=== AIM OF THE EXERCISE ===
Please write out every record exactly, but keep any images out of it.

=== DATA TO USE ===
=======
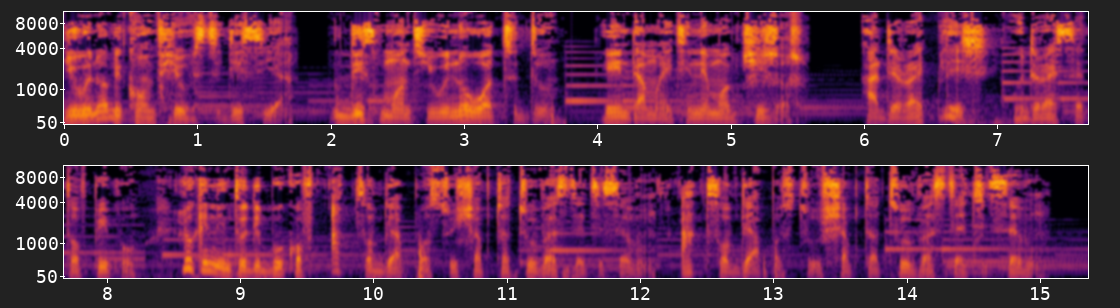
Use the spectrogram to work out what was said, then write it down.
You will not be confused this year. This month you will know what to do in the mighty name of Jesus. At the right place with the right set of people. Looking into the book of Acts of the Apostles chapter 2 verse 37. Acts of the Apostles chapter 2 verse 37.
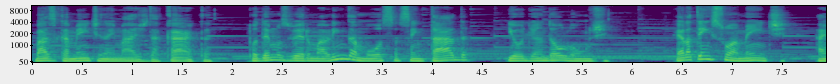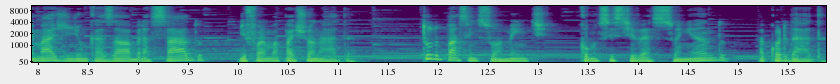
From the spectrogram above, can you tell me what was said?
Basicamente, na imagem da carta, podemos ver uma linda moça sentada e olhando ao longe. Ela tem em sua mente a imagem de um casal abraçado de forma apaixonada. Tudo passa em sua mente como se estivesse sonhando, acordada.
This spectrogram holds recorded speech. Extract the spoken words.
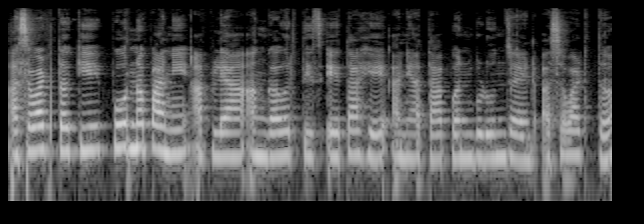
असं वाटतं की पूर्ण पाणी आपल्या अंगावरतीच येत आहे आणि आता आपण बुडून जाईल असं वाटतं.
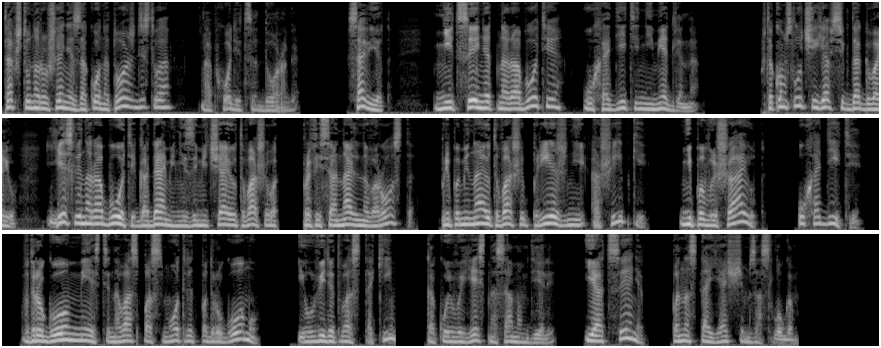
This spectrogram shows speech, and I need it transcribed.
Так что нарушение закона тождества обходится дорого. Совет. Не ценят на работе, уходите немедленно. В таком случае я всегда говорю, если на работе годами не замечают вашего профессионального роста, припоминают ваши прежние ошибки, не повышают, уходите. В другом месте на вас посмотрят по-другому и увидят вас таким, какой вы есть на самом деле, и оценят по настоящим заслугам.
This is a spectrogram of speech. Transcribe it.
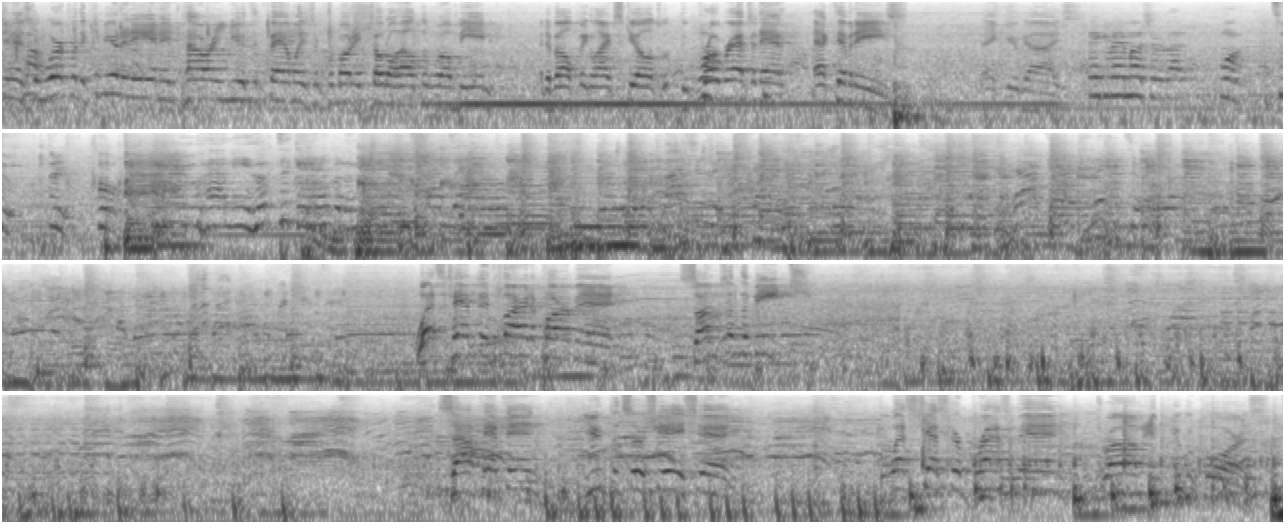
mission is to work with the community in empowering youth and families and promoting total health and well-being and developing life skills through programs and activities. Thank you, guys. Thank you very much, everybody. One, two, three, four. You had me hooked again the minute Fire Department, Sons of the Beach. Southampton Youth Association, Westchester Brassmen, Drum and Bugle Corps.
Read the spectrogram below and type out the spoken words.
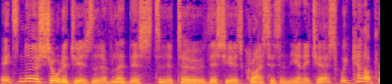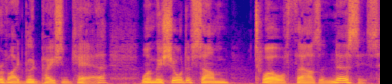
It's nurse shortages that have led this to, to this year's crisis in the NHS. We cannot provide good patient care when we're short of some 12,000 nurses.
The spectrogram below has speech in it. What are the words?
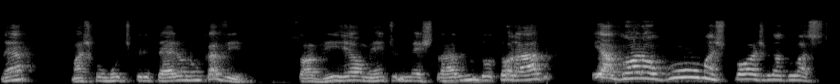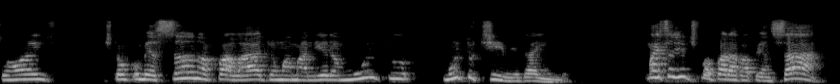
né? Mas com multicritério eu nunca vi. Só vi realmente no mestrado e no doutorado. E agora algumas pós-graduações estão começando a falar de uma maneira muito, muito tímida ainda. Mas se a gente for parar para pensar,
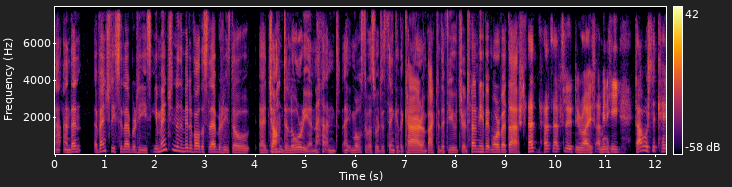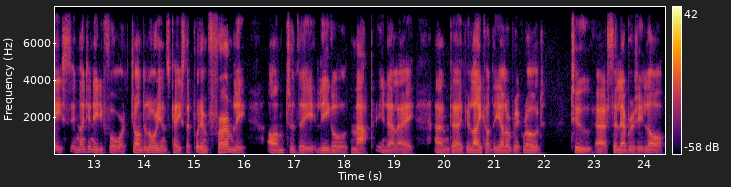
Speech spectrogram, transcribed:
uh and then eventually celebrities. You mentioned in the middle of all the celebrities, though, uh, John DeLorean, and uh, most of us will just think of the car and Back to the Future. Tell me a bit more about that. that. That's absolutely right. I mean, he that was the case in 1984, John DeLorean's case, that put him firmly onto the legal map in LA, and uh, if you like, on the yellow brick road to uh, celebrity law.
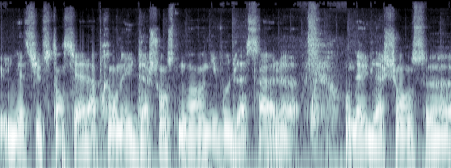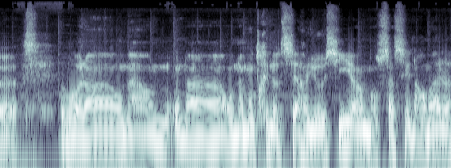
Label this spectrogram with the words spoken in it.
une aide substantielle. Après, on a eu de la chance, nous, hein, au niveau de la salle. On a eu de la chance. Euh, voilà, on a, on, a, on a montré notre sérieux aussi. Hein, bon, ça, c'est normal.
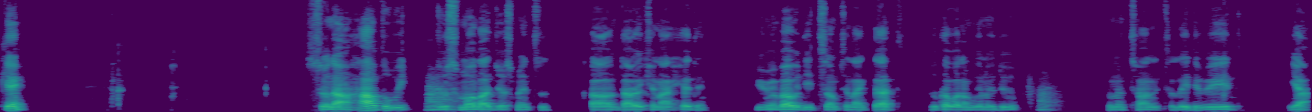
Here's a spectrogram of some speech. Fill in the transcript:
okay? So now how do we do small adjustments to uh, directional heading? You remember we did something like that? Look at what I'm to do. I'm to turn it a little bit. Yeah.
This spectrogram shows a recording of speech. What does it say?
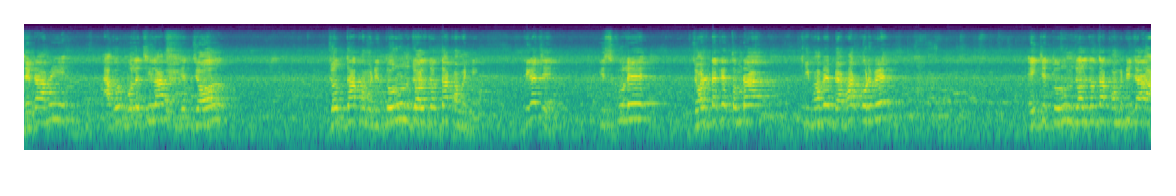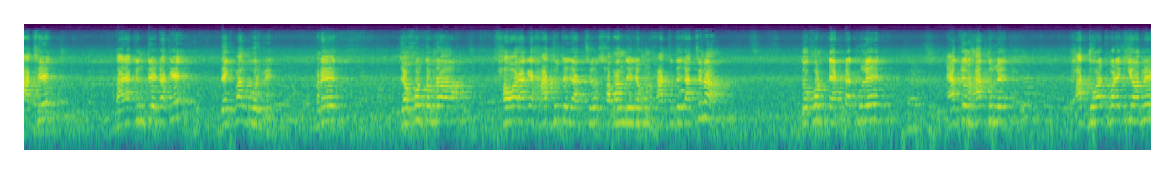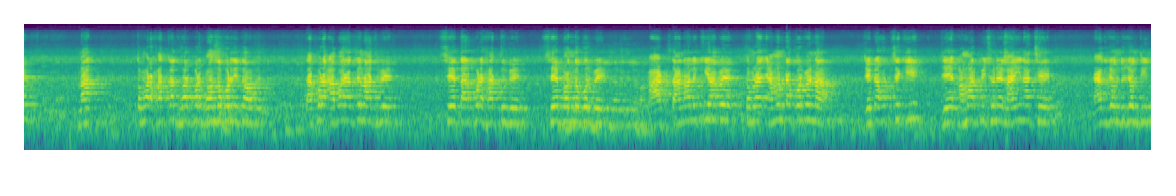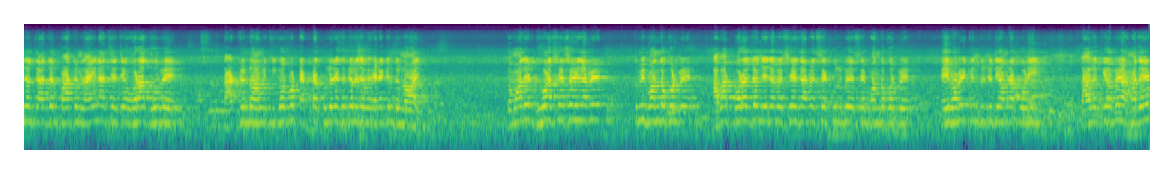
যেটা আমি আগে বলেছিলাম যে জল যোদ্ধা কমিটি, তরুণ জল যোদ্ধা কমিটি, ঠিক আছে? স্কুলে জলটাকে তোমরা কীভাবে ব্যবহার করবে? এই যে তরুণ জল যোদ্ধা কমিটি যারা আছে, তারা কিন্তু এটাকে দেখভাল করবে। মানে যখন তোমরা খাওয়ার আগে হাত ধুতে যাচ্ছ, সাবান দিয়ে যখন হাত ধুতে যাচ্ছ না, তখন ট্যাপটা খুলে একজন হাত ধুলে হাত ধোয়ার পরে কি হবে? না, তোমার হাতটা ধোয়ার পরে বন্ধ করে দিতে হবে। তারপরে আবার একজন আসবে, সে তারপরে হাত ধুবে, সে বন্ধ করবে। আর তা নাহলে কী হবে? তোমরা এমনটা করবে না, যেটা হচ্ছে কি, যে আমার পিছনে লাইন আছে, একজন, দুজন, তিনজন, চারজন, পাঁচজন লাইন আছে, যে ওরা ধোবে, তার জন্য আমি কি করব? ট্যাপটা খুলে রেখে চলে যাব, এটা কিন্তু নয়। তোমাদের ধোয়া শেষ হয়ে যাবে, তুমি বন্ধ করবে, আবার পরের জন যে যাবে, সে যাবে, সে খুলবে, সে বন্ধ করবে। এইভাবে কিন্তু যদি আমরা করি, তাহলে কী হবে? আমাদের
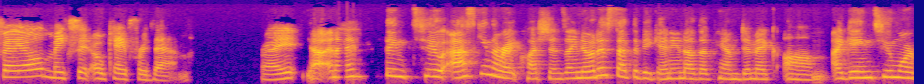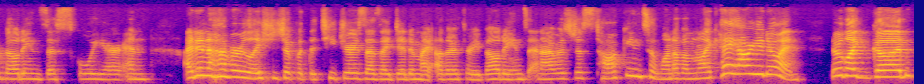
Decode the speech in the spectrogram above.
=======
=== TASK RESULT ===
Use the spectrogram to work out what was said, then write it down.
You will not be confused this year. This month you will know what to do in the mighty name of Jesus. At the right place with the right set of people. Looking into the book of Acts of the Apostles chapter 2 verse 37. Acts of the Apostles chapter 2 verse 37.
From the spectrogram above, can you tell me what was said?
Basicamente, na imagem da carta, podemos ver uma linda moça sentada e olhando ao longe. Ela tem em sua mente a imagem de um casal abraçado de forma apaixonada. Tudo passa em sua mente como se estivesse sonhando, acordada.
This spectrogram holds recorded speech. Extract the spoken words.
असं वाटतं की पूर्ण पाणी आपल्या अंगावरतीच येत आहे आणि आता आपण बुडून जाईल असं वाटतं.
This spectrogram shows speech, and I need it transcribed.
Так что нарушение закона тождества обходится дорого. Совет. Не ценят на работе, уходите немедленно. В таком случае я всегда говорю, если на работе годами не замечают вашего профессионального роста, припоминают ваши прежние ошибки, не повышают, уходите. В другом месте на вас посмотрят по-другому и увидят вас таким, какой вы есть на самом деле, и оценят по настоящим заслугам.
This is a spectrogram of speech. Transcribe it.
mission is to work with the community in empowering youth and families and promoting total health and well-being and developing life skills through programs and activities. Thank you, guys. Thank you very much, everybody. One, two, three, four. You had me hooked again the minute Fire Department, Sons of the Beach. Southampton Youth Association, Westchester Brassmen, Drum and Bugle Corps.
Read the spectrogram below and type out the spoken words.
It's nurse shortages that have led this to, to this year's crisis in the NHS. We cannot provide good patient care when we're short of some 12,000 nurses.
The spectrogram below has speech in it. What are the words?
né? Mas com multicritério eu nunca vi. Só vi realmente no mestrado e no doutorado. E agora algumas pós-graduações estão começando a falar de uma maneira muito, muito tímida ainda. Mas se a gente for parar para pensar,
Speech spectrogram, transcribed:
uh and then eventually celebrities. You mentioned in the middle of all the celebrities, though, uh, John DeLorean, and uh, most of us will just think of the car and Back to the Future. Tell me a bit more about that. that. That's absolutely right. I mean, he that was the case in 1984, John DeLorean's case, that put him firmly onto the legal map in LA, and uh, if you like, on the yellow brick road to uh, celebrity law.
Label this spectrogram with the words spoken in it.
une aide substantielle. Après, on a eu de la chance, nous, hein, au niveau de la salle. On a eu de la chance. Euh, voilà, on a, on, a, on a montré notre sérieux aussi. Hein, bon, ça, c'est normal.
Here's a spectrogram of some speech. Fill in the transcript:
okay? So now how do we do small adjustments to uh, directional heading? You remember we did something like that? Look at what I'm to do. I'm to turn it a little bit. Yeah.
This spectrogram shows a recording of speech. What does it say?
যেটা আমি আগে বলেছিলাম যে জল যোদ্ধা কমিটি, তরুণ জল যোদ্ধা কমিটি, ঠিক আছে? স্কুলে জলটাকে তোমরা কীভাবে ব্যবহার করবে? এই যে তরুণ জল যোদ্ধা কমিটি যারা আছে, তারা কিন্তু এটাকে দেখভাল করবে। মানে যখন তোমরা খাওয়ার আগে হাত ধুতে যাচ্ছ, সাবান দিয়ে যখন হাত ধুতে যাচ্ছ না, তখন ট্যাপটা খুলে একজন হাত ধুলে হাত ধোয়ার পরে কি হবে? না, তোমার হাতটা ধোয়ার পরে বন্ধ করে দিতে হবে। তারপরে আবার একজন আসবে, সে তারপরে হাত ধুবে, সে বন্ধ করবে। আর তা নাহলে কী হবে? তোমরা এমনটা করবে না, যেটা হচ্ছে কি, যে আমার পিছনে লাইন আছে, একজন, দুজন, তিনজন, চারজন, পাঁচজন লাইন আছে, যে ওরা ধোবে, তার জন্য আমি কি করব? ট্যাপটা খুলে রেখে চলে যাব, এটা কিন্তু নয়। তোমাদের ধোয়া শেষ হয়ে যাবে, তুমি বন্ধ করবে, আবার পরের জন যে যাবে, সে যাবে, সে খুলবে, সে বন্ধ করবে। এইভাবে কিন্তু যদি আমরা করি, তাহলে কী হবে? আমাদের
Decode the speech in the spectrogram above.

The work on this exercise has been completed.